▶ **WHAT IS NEEDED**:
Give the data below again exactly as it stands. Omit the pictures.

┌─ DATA EXTRACT

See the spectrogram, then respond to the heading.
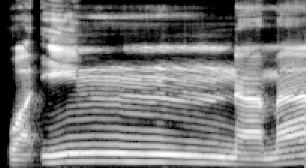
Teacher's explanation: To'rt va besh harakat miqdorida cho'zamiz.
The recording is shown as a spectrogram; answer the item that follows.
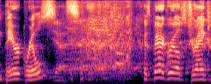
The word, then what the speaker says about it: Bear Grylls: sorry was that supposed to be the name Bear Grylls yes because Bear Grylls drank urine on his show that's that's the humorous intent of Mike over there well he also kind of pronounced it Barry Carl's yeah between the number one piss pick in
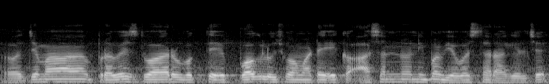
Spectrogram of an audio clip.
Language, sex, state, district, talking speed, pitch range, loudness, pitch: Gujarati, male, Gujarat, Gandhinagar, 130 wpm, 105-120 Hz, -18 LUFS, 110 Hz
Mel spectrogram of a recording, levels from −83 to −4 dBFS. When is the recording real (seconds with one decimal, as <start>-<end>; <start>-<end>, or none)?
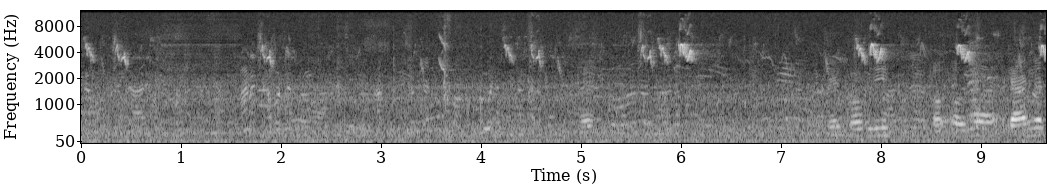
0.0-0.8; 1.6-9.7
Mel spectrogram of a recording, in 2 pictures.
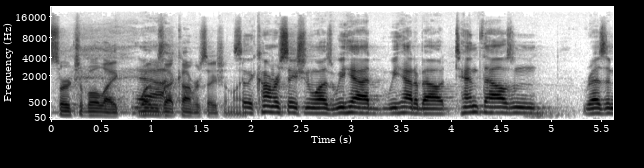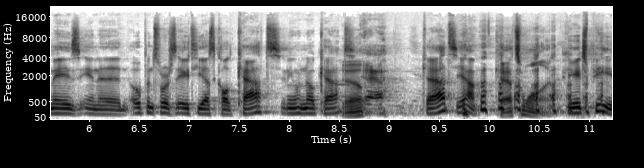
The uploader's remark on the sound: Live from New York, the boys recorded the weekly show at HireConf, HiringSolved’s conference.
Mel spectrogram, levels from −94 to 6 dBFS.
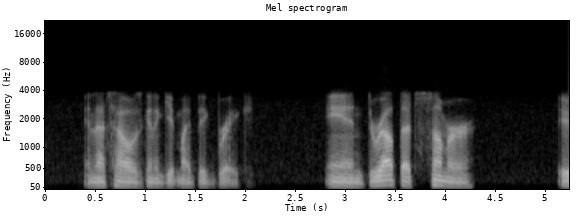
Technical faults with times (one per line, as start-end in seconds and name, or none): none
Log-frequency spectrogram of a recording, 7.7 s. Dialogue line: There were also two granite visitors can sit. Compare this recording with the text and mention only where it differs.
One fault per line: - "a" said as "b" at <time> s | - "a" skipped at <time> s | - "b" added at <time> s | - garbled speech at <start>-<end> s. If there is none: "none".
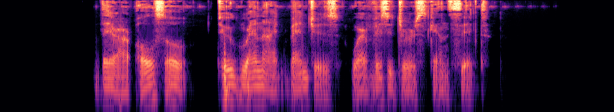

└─

▶ **WRITTEN SOLUTION**:
See the spectrogram, then respond to the heading.
Teacher's explanation: To'rt va besh harakat miqdorida cho'zamiz.
The recording is shown as a spectrogram; answer the item that follows.
The word, then what the speaker says about it: Bear Grylls: sorry was that supposed to be the name Bear Grylls yes because Bear Grylls drank urine on his show that's that's the humorous intent of Mike over there well he also kind of pronounced it Barry Carl's yeah between the number one piss pick in
Spectrogram of an audio clip.
Language, sex, state, district, talking speed, pitch range, loudness, pitch: Gujarati, male, Gujarat, Gandhinagar, 130 wpm, 105-120 Hz, -18 LUFS, 110 Hz
Mel spectrogram of a recording, levels from −83 to −4 dBFS. When is the recording real (seconds with one decimal, as <start>-<end>; <start>-<end>, or none)?
0.0-0.8; 1.6-9.7
Mel spectrogram of a recording, in 2 pictures.
The uploader's remark on the sound: Live from New York, the boys recorded the weekly show at HireConf, HiringSolved’s conference.
Mel spectrogram, levels from −94 to 6 dBFS.
Technical faults with times (one per line, as start-end in seconds and name, or none): none
Log-frequency spectrogram of a recording, 7.7 s. Dialogue line: There were also two granite visitors can sit. Compare this recording with the text and mention only where it differs.
One fault per line: - "a" said as "b" at <time> s | - "a" skipped at <time> s | - "b" added at <time> s | - garbled speech at <start>-<end> s. If there is none: "none".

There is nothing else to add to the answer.